Most everyone understands that smoking weed feels great – yet, some will deny themselves that state of bliss. Fearful of repercussions from the many different law enforcement entities that hate pot out of ignorance, many suffer in silence. However, with a new study out indicating marijuana’s ability to mitigate the symptoms of opiate withdrawals in subjects undergoing methadone maintenance treatment, many may soon find themselves reevaluating marijuana as a new Anti-Gateway drug?
Just published in The American Journal on Addictions, a new study conducted by researchers at the Farber Institute for Neurosciences at Thomas Jefferson University, located in Philadelphia have determined through the close observation of 90+ opiate dependent individuals, that marijuana greatly reduces withdrawal symptoms in addicts undergoing methadone treatment. Concluding that

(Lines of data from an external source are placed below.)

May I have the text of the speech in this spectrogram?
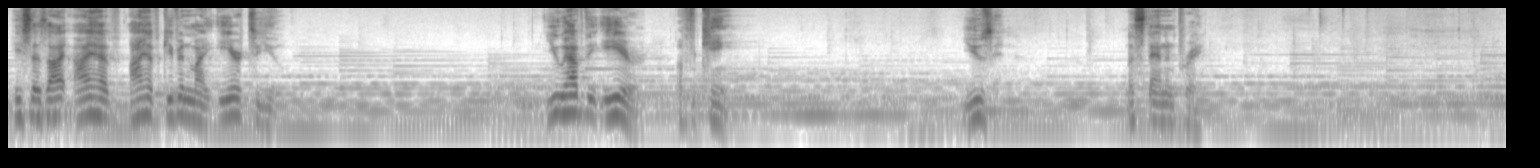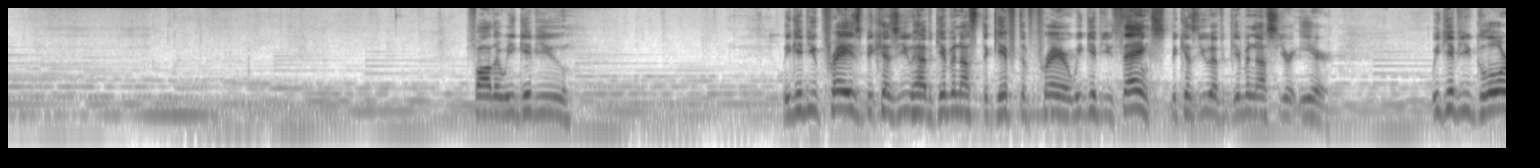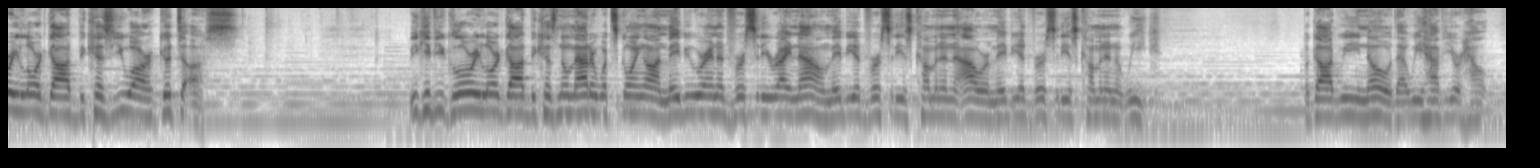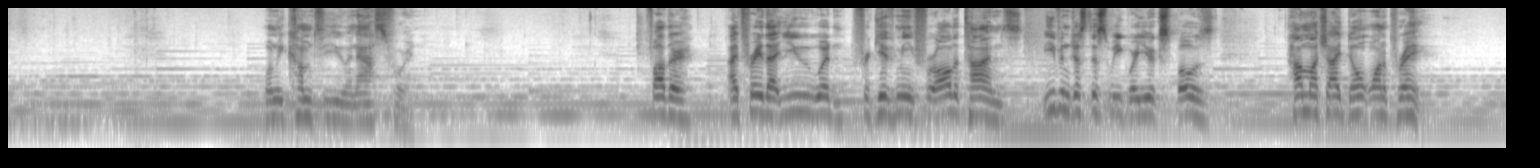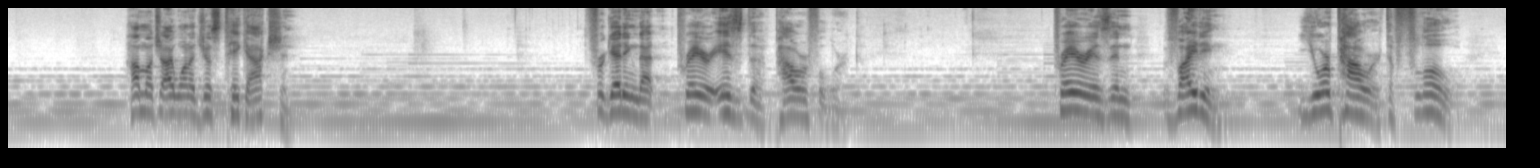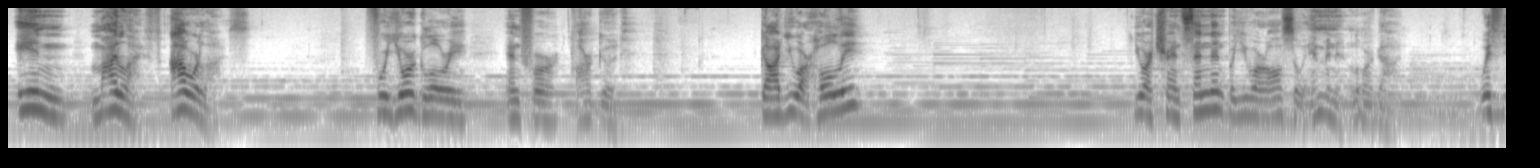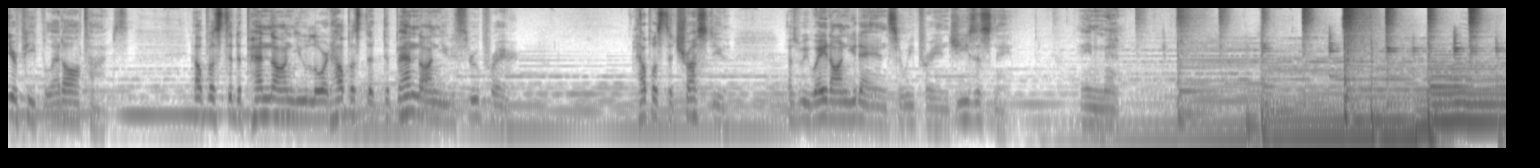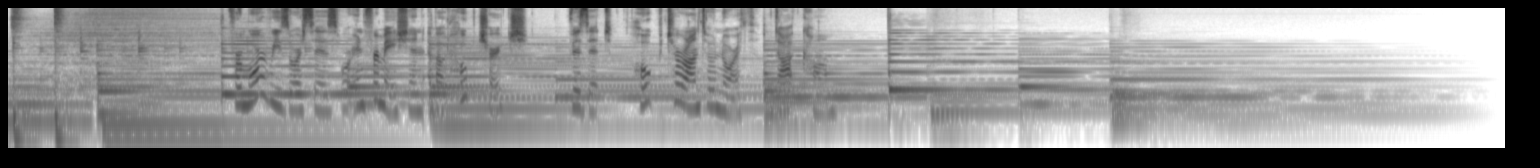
He says, I, I, have, I have given my ear to you. You have the ear of the king. Use it. Let's stand and pray. Father, we give you we give you praise because you have given us the gift of prayer. We give you thanks because you have given us your ear. We give you glory, Lord God, because you are good to us. We give you glory, Lord God, because no matter what's going on, maybe we're in adversity right now, maybe adversity is coming in an hour, maybe adversity is coming in a week. But God, we know that we have your help when we come to you and ask for it. Father, I pray that you would forgive me for all the times, even just this week, where you exposed how much I don't want to pray, how much I want to just take action. Forgetting that prayer is the powerful work. Prayer is inviting your power to flow in my life, our lives, for your glory and for our good. God, you are holy. You are transcendent, but you are also immanent, Lord God, with your people at all times. Help us to depend on you, Lord. Help us to depend on you through prayer. Help us to trust you as we wait on you to answer, we pray in Jesus' name. Amen. For more resources or information about Hope Church, visit hopetorontonorth.com.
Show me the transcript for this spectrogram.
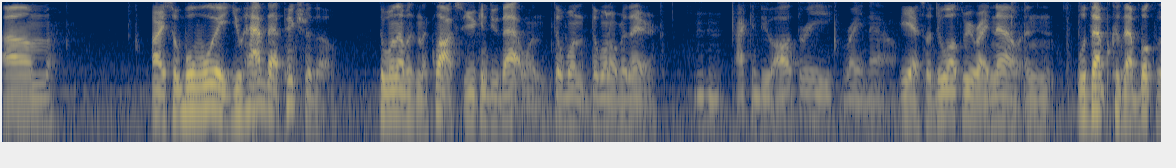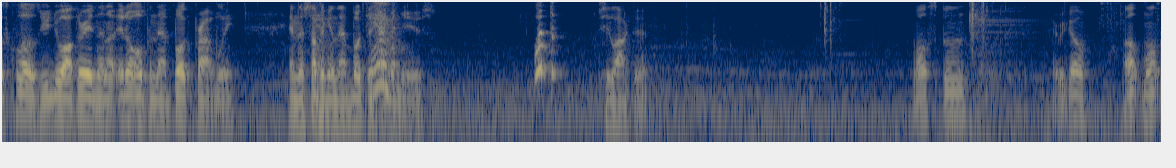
Um. All right, so well, wait. You have that picture though, the one that was in the clock, so you can do that one, the one, the one over there. Hmm I can do all three right now. Yeah, so do all three right now, and well, that because that book was closed, you do all three, and then it'll open that book probably, and there's something in that book that you can use. What the? She locked it. Well, spoon. Here we go. Oh well.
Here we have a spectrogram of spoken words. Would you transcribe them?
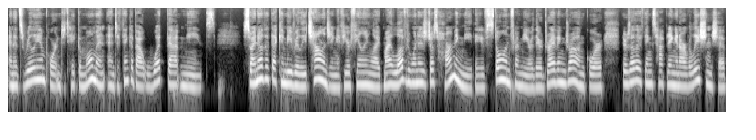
And it's really important to take a moment and to think about what that means. So I know that that can be really challenging if you're feeling like my loved one is just harming me. They've stolen from me, or they're driving drunk, or there's other things happening in our relationship.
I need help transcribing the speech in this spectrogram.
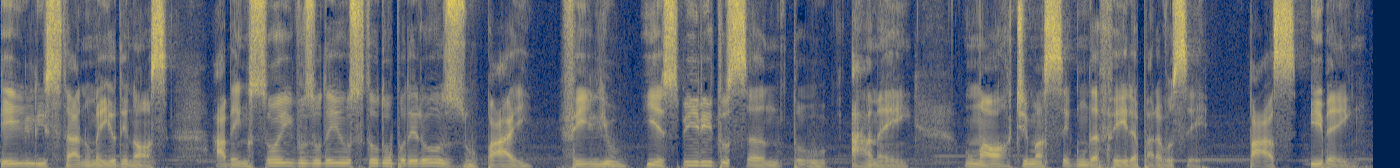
Ele está no meio de nós. Abençoe-vos o Deus Todo-Poderoso, Pai, Filho e Espírito Santo. Amém. Uma ótima segunda-feira para você. Paz e bem.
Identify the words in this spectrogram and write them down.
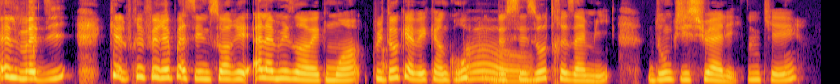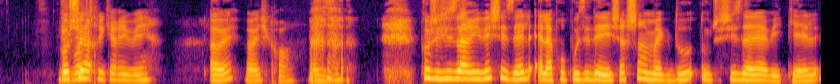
Elle m'a dit qu'elle préférait passer une soirée à la maison avec moi plutôt qu'avec un groupe de Oh. ses autres amis. Donc j'y suis allée. Ok. Quand je je vois suis- le truc arriver. Ah ouais? Ouais, je crois. Vas-y. Quand je suis arrivée chez elle, elle a proposé d'aller chercher un McDo, donc je suis allée avec elle.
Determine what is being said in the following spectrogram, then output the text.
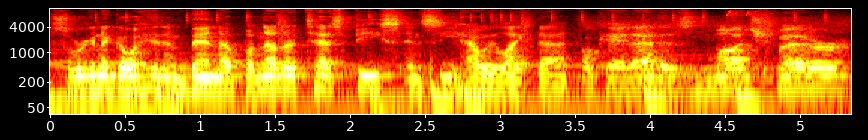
So we're gonna go ahead and bend up another test piece and see how we like that. Okay, that is much better.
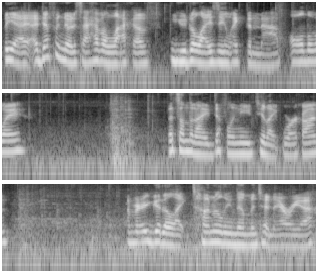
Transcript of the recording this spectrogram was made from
But yeah, I- I definitely noticed I have a lack of utilizing like the map all the way. That's something I definitely need to like work on. I'm very good at like tunneling them into an area,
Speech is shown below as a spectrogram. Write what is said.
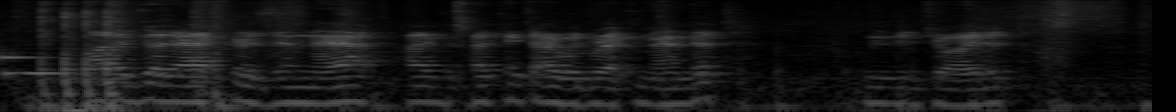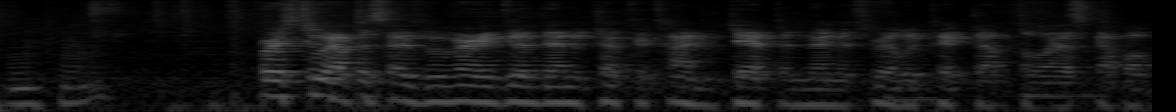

“the present findings may point to a novel intervention to be employed during treatment for opiate dependencies that specifically targets cannabinoid – opiate system interactions.”
When asked to rate their withdraw discomfort level on the clinical opiate withdrawal scale, most recovering addicts found increased marijuana consumption reduced the level of discomfort associated with a painful process of opiate withdrawal. Leading scientists involved in this research to surmise
“these results suggested a potential role for cannabis and reduction of withdrawal severity during methadone induction.”
While medical marijuana research has been coming out hard and fast in the last past six months, and most understand its ability to alleviate chronic pain, nausea, muscular spasms, insomnia and a host of other debilitating health issues. The idea that marijuana can help heroin addicts back down from their addiction enters a whole new realm of miracle applications for cannabis.